To tell this story, properly, I am going to have to reveal my daughter's first name, not her middle name.My daughter Rose(reallyKatherine), age 28, is a writer and human rights lawyer. She helped write the book, Guantanamo and the Abuse of Presidential Power. Did I always know she was going to be a writer? The first indication came when she was under two. We had spelled Katherine with a K because we intended to call her Katie. She stopped being Katie the minute she told me: "It makes me sad, mommy, that you call me Katie when my name is Katherine." We never called her Katie again. How long had she realized her family did not know her name?Did she take weeks crafting such a perfect sentence that demanded and got perfect compliance?
Her dad Chris remembers: "Katherine has displayed single-minded determination in everything she has undertaken. She became interested in the planets when she was two. She learned not only the names of the planets and their positions, but also the names of all their satellites. She made up stories about the planets, and at one point every member of the family had a planet name. " I was happy my name was earth.
She started kindergarten before she was five since she is a November baby.

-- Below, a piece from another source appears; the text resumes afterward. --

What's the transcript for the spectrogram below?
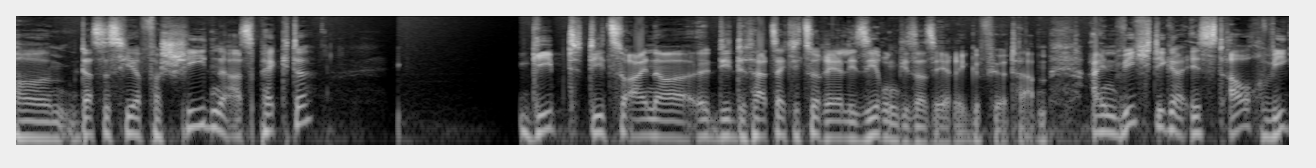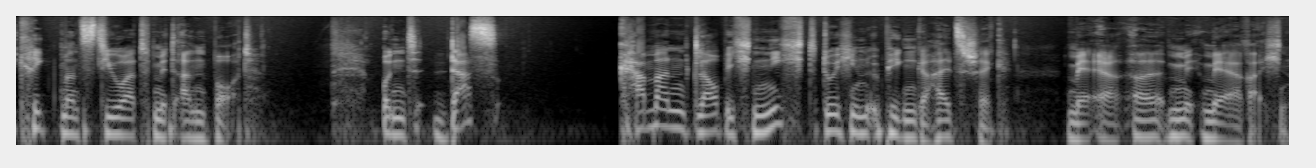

She absolutely refused to write stories using the words the teacher gave the class. "Writers use their own words," she insisted. I deluded myself that I was articulate until I had Katherine.
Katherine is well known in political blogs as simply Katherine. Katie wouldn't have had the same dignity. She started writing on torture and extraordinary rendition when she was in law school and didn't want to make herself unemployable by revealing her full name. Try a google search on Katherine and "Obisidian Wings."
Katherine once told me: "You are more responsible than any other person for my being able to write like this--in fact, it's not even close." I felt like I had received the Nobel Prize for motherhood. and have contributed significantly to make the world a better place. The entire family is in awe of Katherine. Yet she is the sweetest, most loving woman imaginable who has been an incredible support to me during episodes of my illness. She comes across as quiet and shy.
And yet Katherine's brilliant intensity made her a very challenging child to mother. Thankfully, she was born at home, slept in our bed her first year, nursed for more years than I am willing to admit in a public forum. Because she was my third child, I was much freer to trust my instincts. She is also the daughter most like me. If I wanted to know how I was really feeling when she was a baby, I just had to watch her reactions.
My Katherine stories are often a great comfort to mothers worrying if their child is destined for sainthood or schizophrenia. In my post on my so-called normal children I described her: "The writer had meltdowns because the new washing machine wasn't blue; the pretty blue rental car had vanished; her aunt and uncle didn't have a second child her age; she was not attending a school that closed three years previously; there wasn't enough snow; election day would be a day before her 18th birthday three years from now. Her tantrums were reserved for the existential order of the universe; I could do nothing to assuage her anguish. " When I read her passionate poltical writings, I recognize the same Katherine, who has found the perfect outlet for her intensity.
Marrying the perfect husband at age 23 was the most important thing of all.